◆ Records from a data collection
↓
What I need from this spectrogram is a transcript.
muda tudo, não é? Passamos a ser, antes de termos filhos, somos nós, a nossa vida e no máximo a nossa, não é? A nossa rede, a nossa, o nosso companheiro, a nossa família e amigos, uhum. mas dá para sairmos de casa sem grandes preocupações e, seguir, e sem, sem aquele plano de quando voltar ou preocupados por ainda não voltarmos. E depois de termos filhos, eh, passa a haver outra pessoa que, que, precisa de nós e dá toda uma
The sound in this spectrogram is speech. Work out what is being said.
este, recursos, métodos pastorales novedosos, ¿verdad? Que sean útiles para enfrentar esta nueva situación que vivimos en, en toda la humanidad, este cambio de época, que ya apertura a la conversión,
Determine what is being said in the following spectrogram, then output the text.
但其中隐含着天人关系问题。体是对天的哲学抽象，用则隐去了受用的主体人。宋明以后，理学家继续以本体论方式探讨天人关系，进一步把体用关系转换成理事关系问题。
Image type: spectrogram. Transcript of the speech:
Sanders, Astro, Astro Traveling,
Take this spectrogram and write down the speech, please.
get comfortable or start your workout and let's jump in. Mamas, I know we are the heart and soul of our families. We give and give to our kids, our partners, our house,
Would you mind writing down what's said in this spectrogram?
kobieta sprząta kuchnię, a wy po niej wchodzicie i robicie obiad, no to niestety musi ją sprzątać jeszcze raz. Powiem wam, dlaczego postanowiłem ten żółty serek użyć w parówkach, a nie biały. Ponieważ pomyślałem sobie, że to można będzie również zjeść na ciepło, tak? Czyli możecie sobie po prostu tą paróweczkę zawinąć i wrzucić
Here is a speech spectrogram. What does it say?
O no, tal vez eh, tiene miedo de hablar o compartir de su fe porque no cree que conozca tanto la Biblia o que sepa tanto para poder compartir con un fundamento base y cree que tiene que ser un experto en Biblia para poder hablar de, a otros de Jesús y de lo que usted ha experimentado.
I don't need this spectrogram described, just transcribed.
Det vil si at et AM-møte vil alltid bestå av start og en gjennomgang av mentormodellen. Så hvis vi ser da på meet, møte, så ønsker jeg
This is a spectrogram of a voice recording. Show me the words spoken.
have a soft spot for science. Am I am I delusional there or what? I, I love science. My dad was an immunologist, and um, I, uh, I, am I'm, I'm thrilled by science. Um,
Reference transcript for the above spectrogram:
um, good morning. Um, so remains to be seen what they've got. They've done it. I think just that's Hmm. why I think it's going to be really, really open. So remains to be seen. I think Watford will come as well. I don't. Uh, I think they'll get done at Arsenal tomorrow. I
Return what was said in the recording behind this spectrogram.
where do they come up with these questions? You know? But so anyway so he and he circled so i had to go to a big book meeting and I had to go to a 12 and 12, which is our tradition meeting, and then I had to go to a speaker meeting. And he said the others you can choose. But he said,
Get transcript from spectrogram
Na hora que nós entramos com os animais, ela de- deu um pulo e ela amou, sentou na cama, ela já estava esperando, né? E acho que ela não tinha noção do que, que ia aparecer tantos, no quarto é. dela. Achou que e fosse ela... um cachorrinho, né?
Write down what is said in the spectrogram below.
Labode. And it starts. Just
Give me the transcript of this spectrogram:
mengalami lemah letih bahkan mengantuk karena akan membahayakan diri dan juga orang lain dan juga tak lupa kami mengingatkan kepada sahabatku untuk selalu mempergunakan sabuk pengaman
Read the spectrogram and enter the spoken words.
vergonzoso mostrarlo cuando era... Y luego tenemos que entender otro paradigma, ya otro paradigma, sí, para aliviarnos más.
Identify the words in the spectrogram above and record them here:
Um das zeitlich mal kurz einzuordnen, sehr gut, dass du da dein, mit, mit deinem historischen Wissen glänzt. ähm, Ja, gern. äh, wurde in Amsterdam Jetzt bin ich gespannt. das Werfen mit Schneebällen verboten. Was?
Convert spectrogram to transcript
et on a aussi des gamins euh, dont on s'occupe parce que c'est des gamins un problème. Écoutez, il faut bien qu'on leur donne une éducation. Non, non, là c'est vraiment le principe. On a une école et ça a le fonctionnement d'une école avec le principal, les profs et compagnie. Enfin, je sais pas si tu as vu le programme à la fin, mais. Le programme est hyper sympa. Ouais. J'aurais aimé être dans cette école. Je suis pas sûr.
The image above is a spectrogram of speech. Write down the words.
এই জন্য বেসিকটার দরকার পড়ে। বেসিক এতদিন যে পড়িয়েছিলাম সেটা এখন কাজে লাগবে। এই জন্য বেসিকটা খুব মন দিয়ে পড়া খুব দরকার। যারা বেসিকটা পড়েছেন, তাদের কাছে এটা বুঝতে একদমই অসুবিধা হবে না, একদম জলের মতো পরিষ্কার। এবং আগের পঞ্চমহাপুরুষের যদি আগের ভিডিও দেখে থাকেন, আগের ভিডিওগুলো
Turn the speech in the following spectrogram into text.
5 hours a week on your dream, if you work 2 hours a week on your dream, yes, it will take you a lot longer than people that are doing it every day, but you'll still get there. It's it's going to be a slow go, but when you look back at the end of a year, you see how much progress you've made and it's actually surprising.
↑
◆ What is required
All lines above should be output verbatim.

◆ Reply to the task
What I need from this spectrogram is a transcript.
muda tudo, não é? Passamos a ser, antes de termos filhos, somos nós, a nossa vida e no máximo a nossa, não é? A nossa rede, a nossa, o nosso companheiro, a nossa família e amigos, uhum. mas dá para sairmos de casa sem grandes preocupações e, seguir, e sem, sem aquele plano de quando voltar ou preocupados por ainda não voltarmos. E depois de termos filhos, eh, passa a haver outra pessoa que, que, precisa de nós e dá toda uma
The sound in this spectrogram is speech. Work out what is being said.
este, recursos, métodos pastorales novedosos, ¿verdad? Que sean útiles para enfrentar esta nueva situación que vivimos en, en toda la humanidad, este cambio de época, que ya apertura a la conversión,
Determine what is being said in the following spectrogram, then output the text.
但其中隐含着天人关系问题。体是对天的哲学抽象，用则隐去了受用的主体人。宋明以后，理学家继续以本体论方式探讨天人关系，进一步把体用关系转换成理事关系问题。
Image type: spectrogram. Transcript of the speech:
Sanders, Astro, Astro Traveling,
Take this spectrogram and write down the speech, please.
get comfortable or start your workout and let's jump in. Mamas, I know we are the heart and soul of our families. We give and give to our kids, our partners, our house,
Would you mind writing down what's said in this spectrogram?
kobieta sprząta kuchnię, a wy po niej wchodzicie i robicie obiad, no to niestety musi ją sprzątać jeszcze raz. Powiem wam, dlaczego postanowiłem ten żółty serek użyć w parówkach, a nie biały. Ponieważ pomyślałem sobie, że to można będzie również zjeść na ciepło, tak? Czyli możecie sobie po prostu tą paróweczkę zawinąć i wrzucić
Here is a speech spectrogram. What does it say?
O no, tal vez eh, tiene miedo de hablar o compartir de su fe porque no cree que conozca tanto la Biblia o que sepa tanto para poder compartir con un fundamento base y cree que tiene que ser un experto en Biblia para poder hablar de, a otros de Jesús y de lo que usted ha experimentado.
I don't need this spectrogram described, just transcribed.
Det vil si at et AM-møte vil alltid bestå av start og en gjennomgang av mentormodellen. Så hvis vi ser da på meet, møte, så ønsker jeg
This is a spectrogram of a voice recording. Show me the words spoken.
have a soft spot for science. Am I am I delusional there or what? I, I love science. My dad was an immunologist, and um, I, uh, I, am I'm, I'm thrilled by science. Um,
Reference transcript for the above spectrogram:
um, good morning. Um, so remains to be seen what they've got. They've done it. I think just that's Hmm. why I think it's going to be really, really open. So remains to be seen. I think Watford will come as well. I don't. Uh, I think they'll get done at Arsenal tomorrow. I
Return what was said in the recording behind this spectrogram.
where do they come up with these questions? You know? But so anyway so he and he circled so i had to go to a big book meeting and I had to go to a 12 and 12, which is our tradition meeting, and then I had to go to a speaker meeting. And he said the others you can choose. But he said,
Get transcript from spectrogram
Na hora que nós entramos com os animais, ela de- deu um pulo e ela amou, sentou na cama, ela já estava esperando, né? E acho que ela não tinha noção do que, que ia aparecer tantos, no quarto é. dela. Achou que e fosse ela... um cachorrinho, né?
Write down what is said in the spectrogram below.
Labode. And it starts. Just
Give me the transcript of this spectrogram:
mengalami lemah letih bahkan mengantuk karena akan membahayakan diri dan juga orang lain dan juga tak lupa kami mengingatkan kepada sahabatku untuk selalu mempergunakan sabuk pengaman
Read the spectrogram and enter the spoken words.
vergonzoso mostrarlo cuando era... Y luego tenemos que entender otro paradigma, ya otro paradigma, sí, para aliviarnos más.
Identify the words in the spectrogram above and record them here:
Um das zeitlich mal kurz einzuordnen, sehr gut, dass du da dein, mit, mit deinem historischen Wissen glänzt. ähm, Ja, gern. äh, wurde in Amsterdam Jetzt bin ich gespannt. das Werfen mit Schneebällen verboten. Was?
Convert spectrogram to transcript
et on a aussi des gamins euh, dont on s'occupe parce que c'est des gamins un problème. Écoutez, il faut bien qu'on leur donne une éducation. Non, non, là c'est vraiment le principe. On a une école et ça a le fonctionnement d'une école avec le principal, les profs et compagnie. Enfin, je sais pas si tu as vu le programme à la fin, mais. Le programme est hyper sympa. Ouais. J'aurais aimé être dans cette école. Je suis pas sûr.
The image above is a spectrogram of speech. Write down the words.
এই জন্য বেসিকটার দরকার পড়ে। বেসিক এতদিন যে পড়িয়েছিলাম সেটা এখন কাজে লাগবে। এই জন্য বেসিকটা খুব মন দিয়ে পড়া খুব দরকার। যারা বেসিকটা পড়েছেন, তাদের কাছে এটা বুঝতে একদমই অসুবিধা হবে না, একদম জলের মতো পরিষ্কার। এবং আগের পঞ্চমহাপুরুষের যদি আগের ভিডিও দেখে থাকেন, আগের ভিডিওগুলো
Turn the speech in the following spectrogram into text.
5 hours a week on your dream, if you work 2 hours a week on your dream, yes, it will take you a lot longer than people that are doing it every day, but you'll still get there. It's it's going to be a slow go, but when you look back at the end of a year, you see how much progress you've made and it's actually surprising.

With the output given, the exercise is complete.